:: Action item ::
Reproduce the listing in full, exactly as written, but without images.

:: Data to examine ::
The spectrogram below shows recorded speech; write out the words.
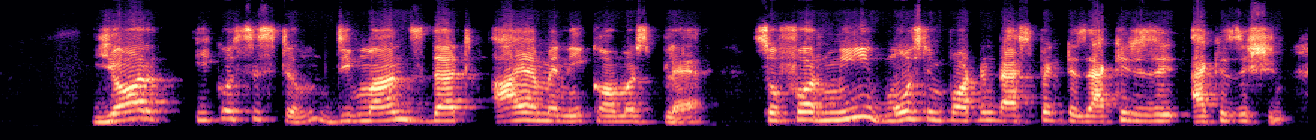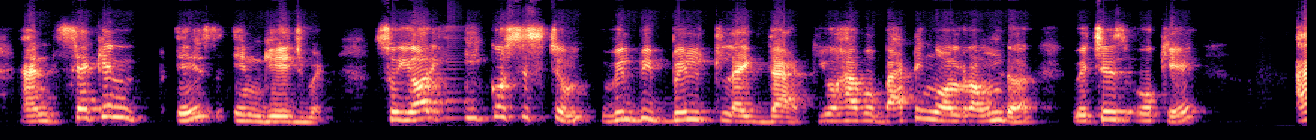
your ecosystem demands that i am an e-commerce player so for me most important aspect is acquisition. And second is engagement. So your ecosystem will be built like that. You have a batting all-rounder which is okay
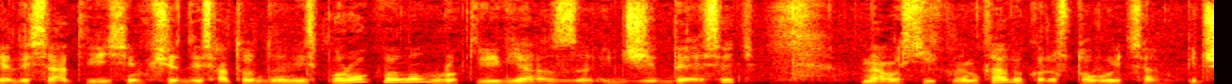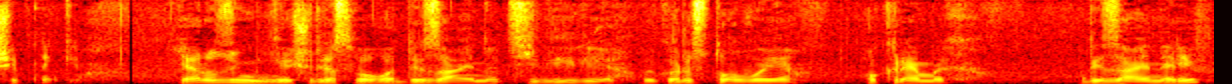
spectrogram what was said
58-60 одиниць по руків'я з G10. На осі клинка використовуються підшипники. Я розумію, що для свого дизайну ці Civivi використовує окремих дизайнерів,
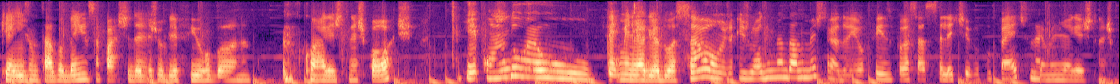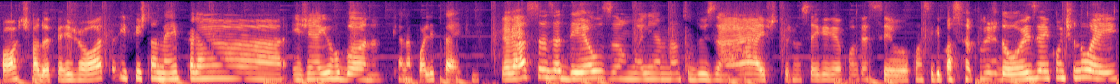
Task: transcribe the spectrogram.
que aí juntava bem essa parte da geografia urbana com a área de transporte. E quando eu terminei a graduação, eu já quis logo emendar no mestrado. Aí eu fiz o processo seletivo para o PET, né, engenharia de transporte, lá do FRJ, e fiz também para engenharia urbana, que é na Politécnica. Graças a Deus, a um alinhamento dos astros, não sei o que, que aconteceu, eu consegui passar para os dois e aí continuei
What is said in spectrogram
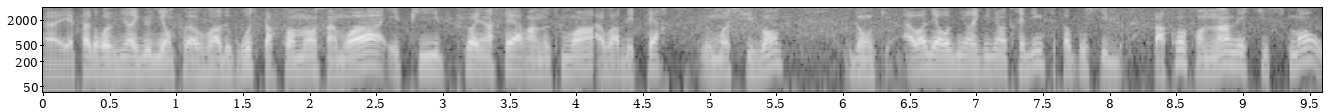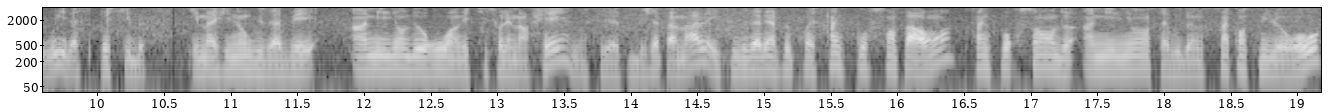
Il n'y a pas de revenus réguliers. On peut avoir de grosses performances un mois et puis plus rien faire un autre mois, avoir des pertes le mois suivant. Donc avoir des revenus réguliers en trading, c'est pas possible. Par contre, en investissement, oui, là c'est possible. Imaginons que vous avez 1 million d'euros investis sur les marchés, donc c'est déjà pas mal, et que vous avez à peu près 5% par an. 5% de 1 million, ça vous donne 50 000 euros.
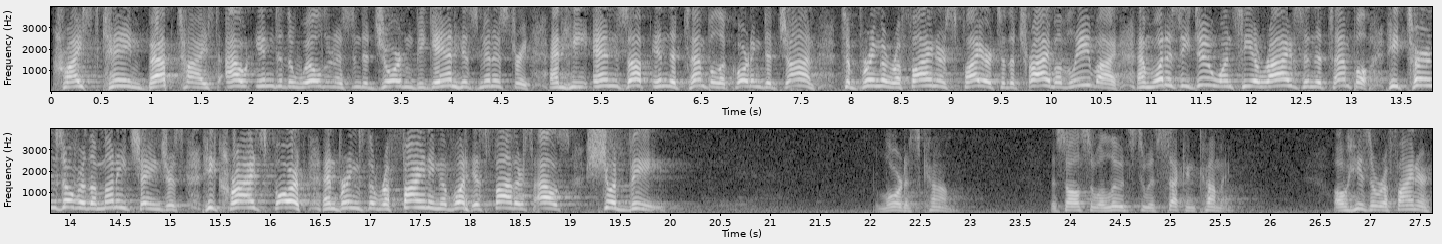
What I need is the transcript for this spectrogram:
Christ came, baptized out into the wilderness, into Jordan, began his ministry, and he ends up in the temple, according to John, to bring a refiner's fire to the tribe of Levi. And what does he do once he arrives in the temple? He turns over the money changers, he cries forth and brings the refining of what his father's house should be. The Lord has come. This also alludes to his second coming. Oh, he's a refiner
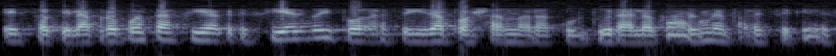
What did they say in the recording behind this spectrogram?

:: Solution to this task ::
The spectrogram below shows recorded speech; write out the words.
your ecosystem demands that i am an e-commerce player so for me most important aspect is acquisition. And second is engagement. So your ecosystem will be built like that. You have a batting all-rounder which is okay
spectrogram what was said
58-60 одиниць по руків'я з G10. На осі клинка використовуються підшипники. Я розумію, що для свого дизайну ці Civivi використовує окремих дизайнерів,
Task: transcribe the spectrogram.
que aí juntava bem essa parte da geografia urbana com a área de transporte. E quando eu terminei a graduação, eu já quis logo emendar no mestrado. Aí eu fiz o processo seletivo para o PET, né, engenharia de transporte, lá do FRJ, e fiz também para engenharia urbana, que é na Politécnica. Graças a Deus, a um alinhamento dos astros, não sei o que, que aconteceu, eu consegui passar para os dois e aí continuei
What is said in spectrogram
Il n'y a pas de revenus réguliers. On peut avoir de grosses performances un mois et puis plus rien faire un autre mois, avoir des pertes le mois suivant. Donc avoir des revenus réguliers en trading, c'est pas possible. Par contre, en investissement, oui, là c'est possible. Imaginons que vous avez 1 million d'euros investis sur les marchés, donc c'est déjà pas mal, et que vous avez à peu près 5% par an. 5% de 1 million, ça vous donne 50 000 euros.
What I need is the transcript for this spectrogram:
Christ came, baptized out into the wilderness, into Jordan, began his ministry, and he ends up in the temple, according to John, to bring a refiner's fire to the tribe of Levi. And what does he do once he arrives in the temple? He turns over the money changers, he cries forth and brings the refining of what his father's house should be. The Lord has come. This also alludes to his second coming. Oh, he's a refiner
What did they say in the recording behind this spectrogram?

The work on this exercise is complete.